Cash died in his bed in Glenorchy in 1877. He is one of the only bushrangers to die of old age. During the late 1860s he had dictated his autobiography to an amanuensis, James Lester Burke. This account, although often embellished, provides an insight into convict life. Buck and Joan Emberg later transcribed this account from the original manuscript and released it as The Uncensored Story of Martin Cash.
- Robson, L. L.; Ward, Russel (1966). "Cash, Martin (1808–1877)". Australian Dictionary of Biography. Vol. 1. Canberra: Australian National University. Retrieved 8 August 2015.

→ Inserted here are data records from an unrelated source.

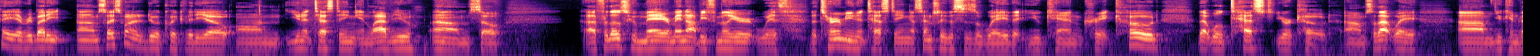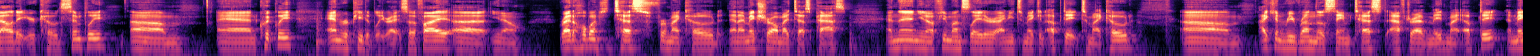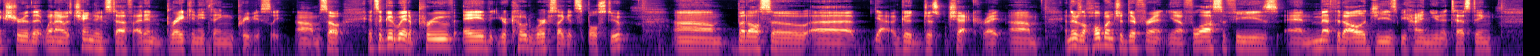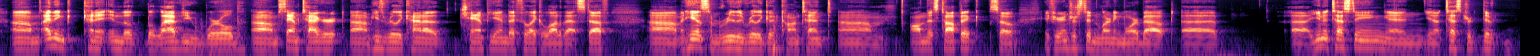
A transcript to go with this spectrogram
Hey everybody, um, so I just wanted to do a quick video on unit testing in LabVIEW. Um, so uh, for those who may or may not be familiar with the term unit testing, essentially this is a way that you can create code that will test your code. Um, so that way um, you can validate your code simply um, and quickly and repeatably, right? So if I, uh, you know, write a whole bunch of tests for my code and I make sure all my tests pass, and then you know a few months later i need to make an update to my code. Um, i can rerun those same tests after i've made my update and make sure that when i was changing stuff i didn't break anything previously. Um, so it's a good way to prove a that your code works like it's supposed to um, but also uh, yeah a good just check right? Um, and there's a whole bunch of different you know philosophies and methodologies behind unit testing um, I think kind of in the the LabVIEW world, um, Sam Taggart, um, he's really kind of championed. I feel like a lot of that stuff, um, and he has some really really good content um, on this topic. So if you're interested in learning more about uh, uh, unit testing and you know test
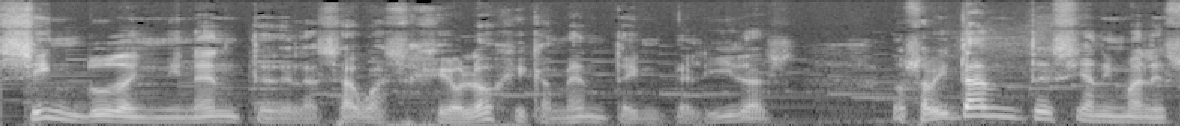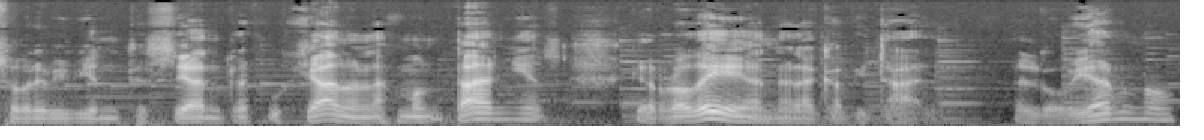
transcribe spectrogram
sin duda inminente de las aguas geológicamente impelidas, los habitantes y animales sobrevivientes se han refugiado en las montañas que rodean a la capital. El gobierno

- "THE LATE MARTIN CASH". Launceston Examiner (Tas. : 1842 - 1899). Tas.: National Library of Australia. 1 September 1877. p. 5. Retrieved 16 April 2012.
- "Centenary Of A Tasmanian Bushranger's Exploits". The Mercury (Hobart, Tas. : 1860 - 1954). Hobart, Tas.: National Library of Australia. 19 October 1943. p. 7. Retrieved 16 April 2012.
- "Hobart - Places". Sydney Morning Herald. Retrieved 22 February 2011.
- McIntyre, P. "How did Martin Cash, a gentleman bushranger, evade the hangman despite killing a man?".
- Cash, M; Burke, JL (1991). Emberg, Joan; Emberg, Buck, eds. The uncensored story of Martin Cash. ISBN 9780949459435.
- "Trial of Martin Cash". Retrieved 9 January 2006.
- "Martin Cash - Tasmanian Bushranger". Archived from the original on 2 September 2005. Retrieved 9 January 2006.
- "Bushranger Profiles: Martin Cash". Retrieved 9 January 2006.
- "Dictionary of New Zealand Biography: Martin Cash". Retrieved 9 January 2006.
- Serle, Percival (1949). "Cash, Martin". Dictionary of Australian Biography. Sydney: Angus and Robertson.